REQUIRED ACTION -> Everything in the records below is to be reproduced exactly, apart from the images.

INFORMATION SUPPLIED ->

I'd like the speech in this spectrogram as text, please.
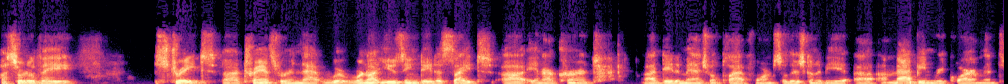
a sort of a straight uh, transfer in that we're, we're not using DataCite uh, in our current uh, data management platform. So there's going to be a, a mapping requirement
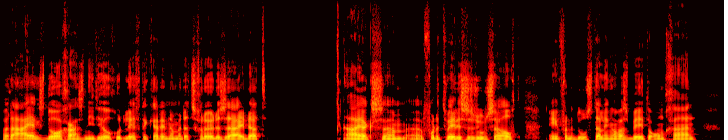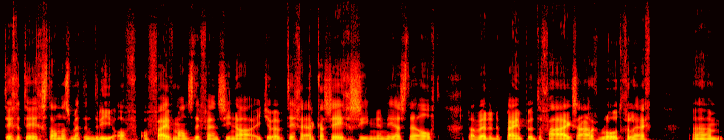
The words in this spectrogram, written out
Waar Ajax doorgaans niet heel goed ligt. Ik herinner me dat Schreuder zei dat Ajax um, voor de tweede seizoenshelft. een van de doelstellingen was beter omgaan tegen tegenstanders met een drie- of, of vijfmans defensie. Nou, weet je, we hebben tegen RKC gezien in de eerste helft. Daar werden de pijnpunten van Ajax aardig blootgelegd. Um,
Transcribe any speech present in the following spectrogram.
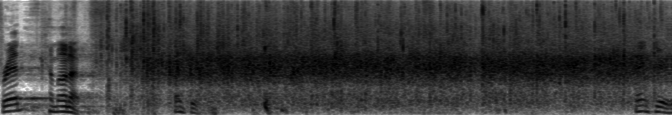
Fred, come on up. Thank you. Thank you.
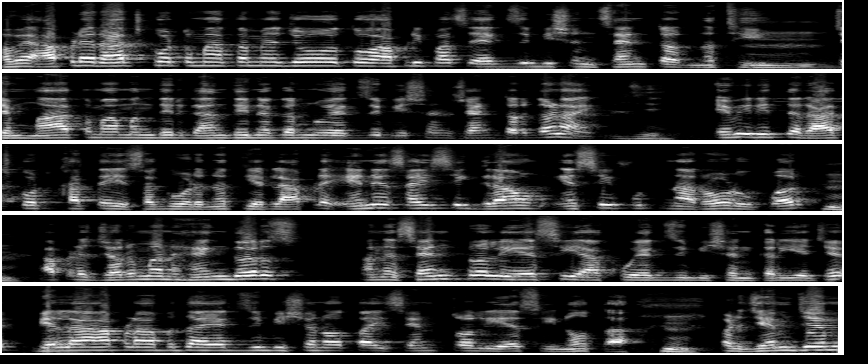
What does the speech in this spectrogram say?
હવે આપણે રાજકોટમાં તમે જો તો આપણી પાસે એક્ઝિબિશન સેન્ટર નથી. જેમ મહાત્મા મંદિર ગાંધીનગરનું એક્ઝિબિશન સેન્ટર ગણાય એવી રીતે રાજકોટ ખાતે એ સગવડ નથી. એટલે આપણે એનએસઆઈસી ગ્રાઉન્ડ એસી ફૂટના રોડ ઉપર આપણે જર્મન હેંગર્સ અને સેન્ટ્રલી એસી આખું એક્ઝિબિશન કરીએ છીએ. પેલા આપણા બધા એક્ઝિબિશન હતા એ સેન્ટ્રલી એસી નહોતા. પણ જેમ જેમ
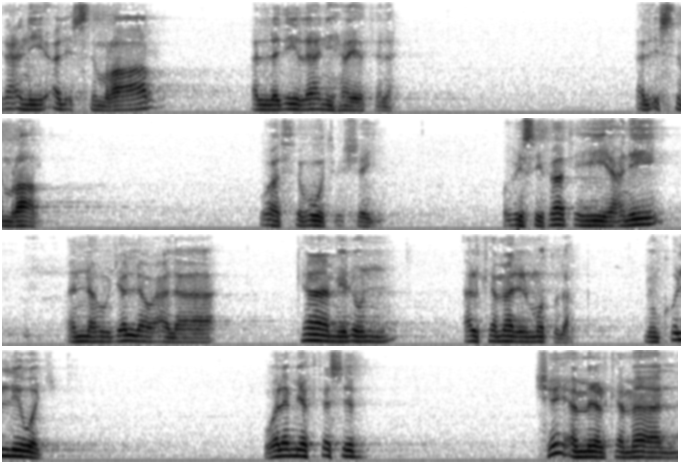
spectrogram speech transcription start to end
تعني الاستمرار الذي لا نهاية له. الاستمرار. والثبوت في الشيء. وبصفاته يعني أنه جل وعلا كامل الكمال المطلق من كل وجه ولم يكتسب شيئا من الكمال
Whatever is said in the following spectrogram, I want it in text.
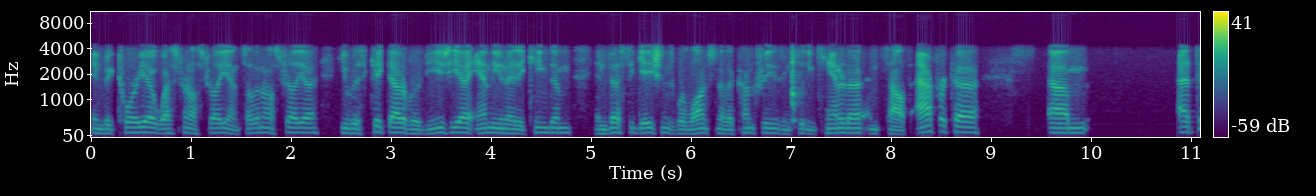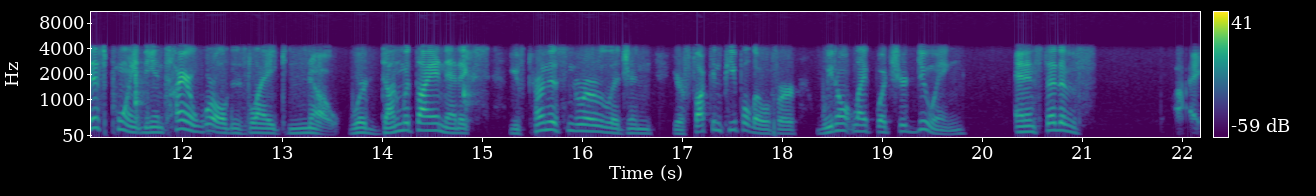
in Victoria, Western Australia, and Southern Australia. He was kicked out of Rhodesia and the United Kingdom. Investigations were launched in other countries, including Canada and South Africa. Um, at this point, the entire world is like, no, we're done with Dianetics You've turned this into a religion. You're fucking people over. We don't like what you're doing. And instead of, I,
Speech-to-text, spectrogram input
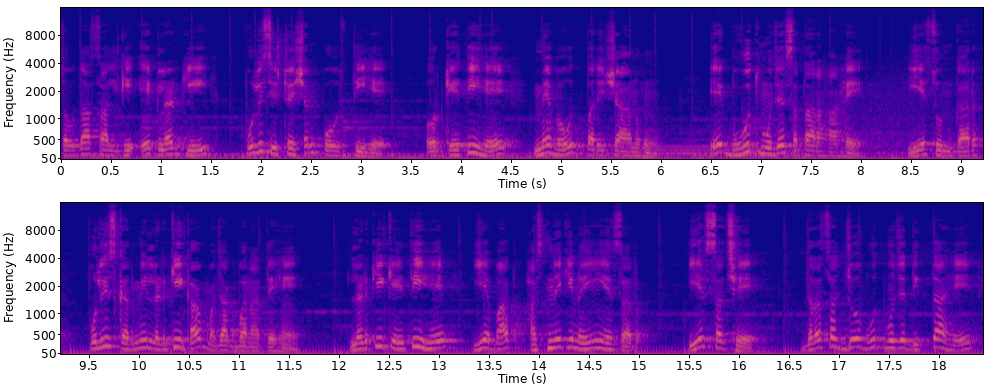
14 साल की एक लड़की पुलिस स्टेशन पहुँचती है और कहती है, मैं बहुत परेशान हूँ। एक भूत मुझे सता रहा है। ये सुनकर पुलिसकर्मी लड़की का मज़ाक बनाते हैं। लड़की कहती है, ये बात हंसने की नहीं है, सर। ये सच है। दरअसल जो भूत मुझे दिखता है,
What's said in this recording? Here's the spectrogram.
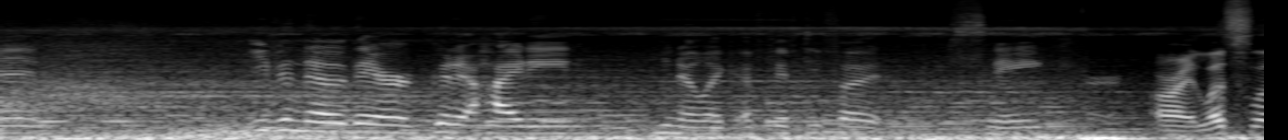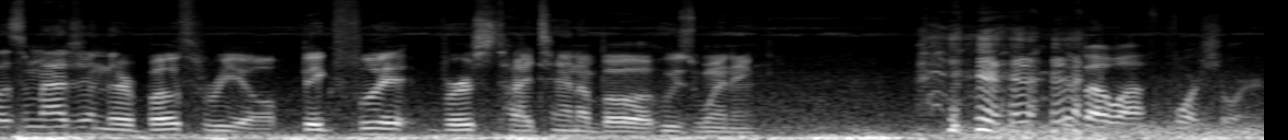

REPLY TO THE EXERCISE ->
I'd like the speech in this spectrogram as text, please.
a sort of a straight uh, transfer in that we're, we're not using DataCite uh, in our current uh, data management platform. So there's going to be a, a mapping requirement
The words in this spectrogram, written out
Waar Ajax doorgaans niet heel goed ligt. Ik herinner me dat Schreuder zei dat Ajax um, voor de tweede seizoenshelft. een van de doelstellingen was beter omgaan tegen tegenstanders met een drie- of, of vijfmans defensie. Nou, weet je, we hebben tegen RKC gezien in de eerste helft. Daar werden de pijnpunten van Ajax aardig blootgelegd. Um,
Transcribe any speech present in the following spectrogram.
Fred, come on up. Thank you. Thank you.
What does the speech in this spectrogram say?
હવે આપણે રાજકોટમાં તમે જો તો આપણી પાસે એક્ઝિબિશન સેન્ટર નથી. જેમ મહાત્મા મંદિર ગાંધીનગરનું એક્ઝિબિશન સેન્ટર ગણાય એવી રીતે રાજકોટ ખાતે એ સગવડ નથી. એટલે આપણે એનએસઆઈસી ગ્રાઉન્ડ એસી ફૂટના રોડ ઉપર આપણે જર્મન હેંગર્સ અને સેન્ટ્રલી એસી આખું એક્ઝિબિશન કરીએ છીએ. પેલા આપણા બધા એક્ઝિબિશન હતા એ સેન્ટ્રલી એસી નહોતા. પણ જેમ જેમ
spectrogram speech transcription start to end
تعني الاستمرار الذي لا نهاية له. الاستمرار. والثبوت في الشيء. وبصفاته يعني أنه جل وعلا كامل الكمال المطلق من كل وجه ولم يكتسب شيئا من الكمال
Whatever is said in the following spectrogram, I want it in text.
in Victoria, Western Australia, and Southern Australia. He was kicked out of Rhodesia and the United Kingdom. Investigations were launched in other countries, including Canada and South Africa. Um, at this point, the entire world is like, no, we're done with Dianetics You've turned this into a religion. You're fucking people over. We don't like what you're doing. And instead of, I,
Speech-to-text, spectrogram input
14 साल की एक लड़की पुलिस स्टेशन पहुँचती है और कहती है, मैं बहुत परेशान हूँ। एक भूत मुझे सता रहा है। ये सुनकर पुलिसकर्मी लड़की का मज़ाक बनाते हैं। लड़की कहती है, ये बात हंसने की नहीं है, सर। ये सच है। दरअसल जो भूत मुझे दिखता है,
What's said in this recording? Here's the spectrogram.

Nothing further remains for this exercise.